### WHAT TO PRODUCE
The following data is to be repeated exactly, its pictures excluded.

---

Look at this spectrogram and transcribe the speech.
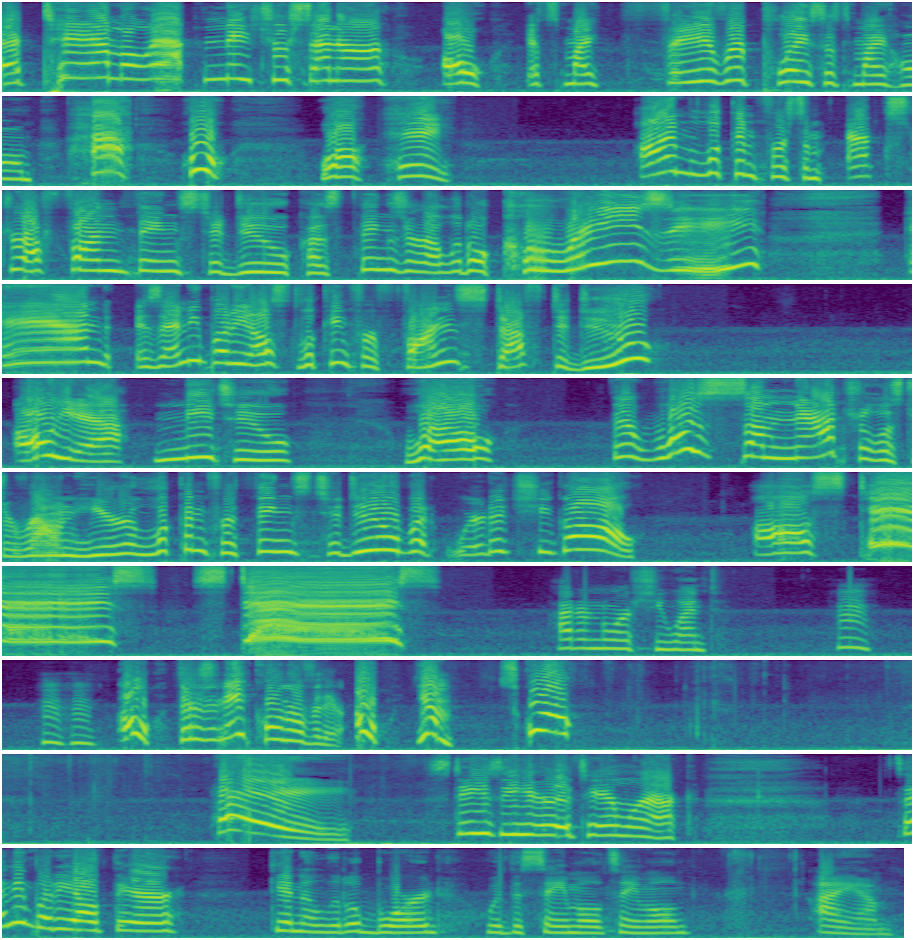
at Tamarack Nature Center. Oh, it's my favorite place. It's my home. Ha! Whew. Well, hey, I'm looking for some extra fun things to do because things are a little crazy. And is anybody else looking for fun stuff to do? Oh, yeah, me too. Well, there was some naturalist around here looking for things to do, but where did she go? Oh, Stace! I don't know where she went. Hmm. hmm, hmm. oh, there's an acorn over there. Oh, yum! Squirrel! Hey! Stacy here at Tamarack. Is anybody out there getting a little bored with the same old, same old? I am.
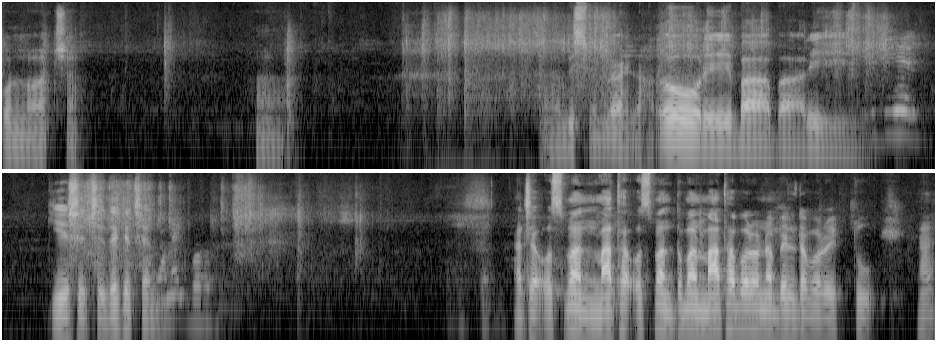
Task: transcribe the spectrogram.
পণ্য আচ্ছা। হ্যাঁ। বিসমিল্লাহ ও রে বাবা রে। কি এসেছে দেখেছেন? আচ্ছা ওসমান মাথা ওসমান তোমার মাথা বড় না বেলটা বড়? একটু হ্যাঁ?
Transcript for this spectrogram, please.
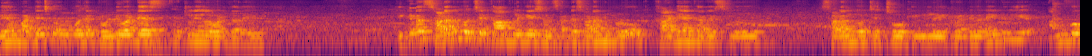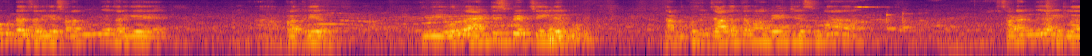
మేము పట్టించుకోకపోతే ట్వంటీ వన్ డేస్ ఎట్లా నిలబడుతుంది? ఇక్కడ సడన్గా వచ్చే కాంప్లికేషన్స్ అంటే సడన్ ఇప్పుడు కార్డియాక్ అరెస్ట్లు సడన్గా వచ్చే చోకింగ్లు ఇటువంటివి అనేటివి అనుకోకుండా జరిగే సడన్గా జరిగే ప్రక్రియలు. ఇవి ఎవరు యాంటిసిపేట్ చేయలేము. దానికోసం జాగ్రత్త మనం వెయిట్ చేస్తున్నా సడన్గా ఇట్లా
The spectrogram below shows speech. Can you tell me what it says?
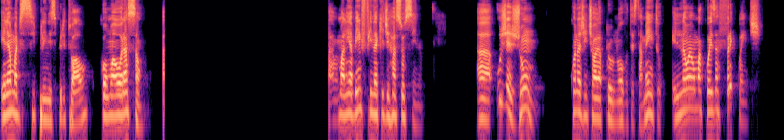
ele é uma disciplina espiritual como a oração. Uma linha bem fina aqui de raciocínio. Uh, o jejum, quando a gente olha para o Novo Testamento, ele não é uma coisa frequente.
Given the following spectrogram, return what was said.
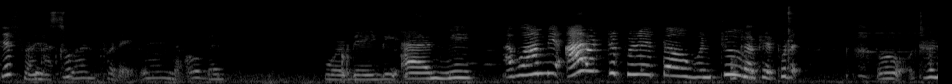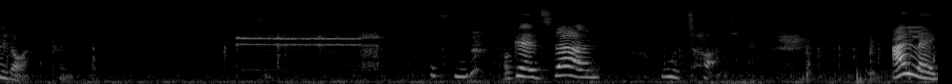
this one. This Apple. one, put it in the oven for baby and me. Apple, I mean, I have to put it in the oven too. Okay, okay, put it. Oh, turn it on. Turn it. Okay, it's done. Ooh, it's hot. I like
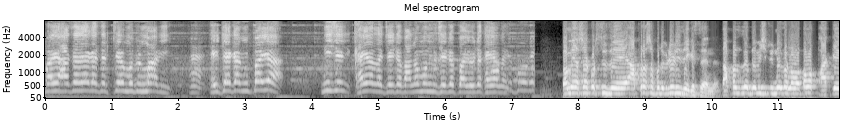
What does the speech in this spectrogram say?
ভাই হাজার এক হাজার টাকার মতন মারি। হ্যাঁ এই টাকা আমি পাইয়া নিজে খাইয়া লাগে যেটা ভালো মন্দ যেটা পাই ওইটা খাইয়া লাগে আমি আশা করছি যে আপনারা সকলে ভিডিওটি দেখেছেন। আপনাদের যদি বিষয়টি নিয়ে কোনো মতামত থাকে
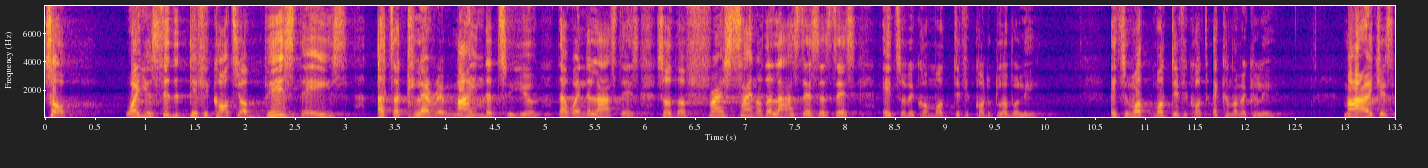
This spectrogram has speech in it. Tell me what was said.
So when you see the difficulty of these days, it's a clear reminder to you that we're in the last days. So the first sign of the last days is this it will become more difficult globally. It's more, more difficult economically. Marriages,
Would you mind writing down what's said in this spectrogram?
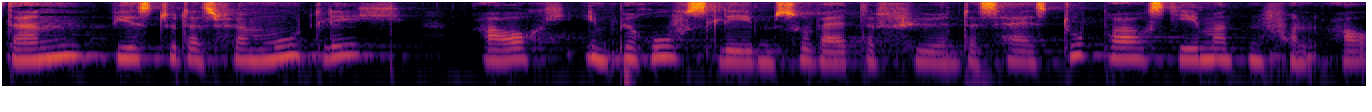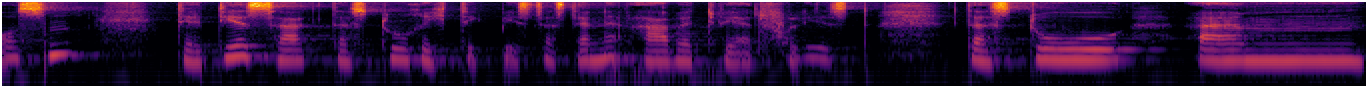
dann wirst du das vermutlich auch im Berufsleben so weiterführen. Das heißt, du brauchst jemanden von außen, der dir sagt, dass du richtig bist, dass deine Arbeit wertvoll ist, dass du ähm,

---

### RESPONSE FOR THIS EXERCISE
Look at this spectrogram and transcribe the speech.
at Tamarack Nature Center. Oh, it's my favorite place. It's my home. Ha! Whew. Well, hey, I'm looking for some extra fun things to do because things are a little crazy. And is anybody else looking for fun stuff to do? Oh, yeah, me too. Well, there was some naturalist around here looking for things to do, but where did she go? Oh, Stace! I don't know where she went. Hmm. hmm, hmm. oh, there's an acorn over there. Oh, yum! Squirrel! Hey! Stacy here at Tamarack. Is anybody out there getting a little bored with the same old, same old? I am.
Task: transcribe the spectrogram.
পণ্য আচ্ছা। হ্যাঁ। বিসমিল্লাহ ও রে বাবা রে। কি এসেছে দেখেছেন? আচ্ছা ওসমান মাথা ওসমান তোমার মাথা বড় না বেলটা বড়? একটু হ্যাঁ?
Transcript for this spectrogram, please.
మేము పట్టించుకోకపోతే ట్వంటీ వన్ డేస్ ఎట్లా నిలబడుతుంది? ఇక్కడ సడన్గా వచ్చే కాంప్లికేషన్స్ అంటే సడన్ ఇప్పుడు కార్డియాక్ అరెస్ట్లు సడన్గా వచ్చే చోకింగ్లు ఇటువంటివి అనేటివి అనుకోకుండా జరిగే సడన్గా జరిగే ప్రక్రియలు. ఇవి ఎవరు యాంటిసిపేట్ చేయలేము. దానికోసం జాగ్రత్త మనం వెయిట్ చేస్తున్నా సడన్గా ఇట్లా
The spectrogram below shows speech. Can you tell me what it says?
ele é uma disciplina espiritual como a oração. Uma linha bem fina aqui de raciocínio. Uh, o jejum, quando a gente olha para o Novo Testamento, ele não é uma coisa frequente.
Given the following spectrogram, return what was said.
this one. This Apple. one, put it in the oven for baby and me. Apple, I mean, I have to put it in the oven too. Okay, okay, put it. Oh, turn it on. Turn it. Okay, it's done. Ooh, it's hot. I like
What does the speech in this spectrogram say?
ভাই হাজার এক হাজার টাকার মতন মারি। হ্যাঁ এই টাকা আমি পাইয়া নিজে খাইয়া লাগে যেটা ভালো মন্দ যেটা পাই ওইটা খাইয়া লাগে আমি আশা করছি যে আপনারা সকলে ভিডিওটি দেখেছেন। আপনাদের যদি বিষয়টি নিয়ে কোনো মতামত থাকে
This spectrogram has speech in it. Tell me what was said.
So when you see the difficulty of these days, it's a clear reminder to you that we're in the last days. So the first sign of the last days is this it will become more difficult globally. It's more, more difficult economically. Marriages,
Would you mind writing down what's said in this spectrogram?
dann wirst du das vermutlich auch im Berufsleben so weiterführen. Das heißt, du brauchst jemanden von außen, der dir sagt, dass du richtig bist, dass deine Arbeit wertvoll ist, dass du ähm,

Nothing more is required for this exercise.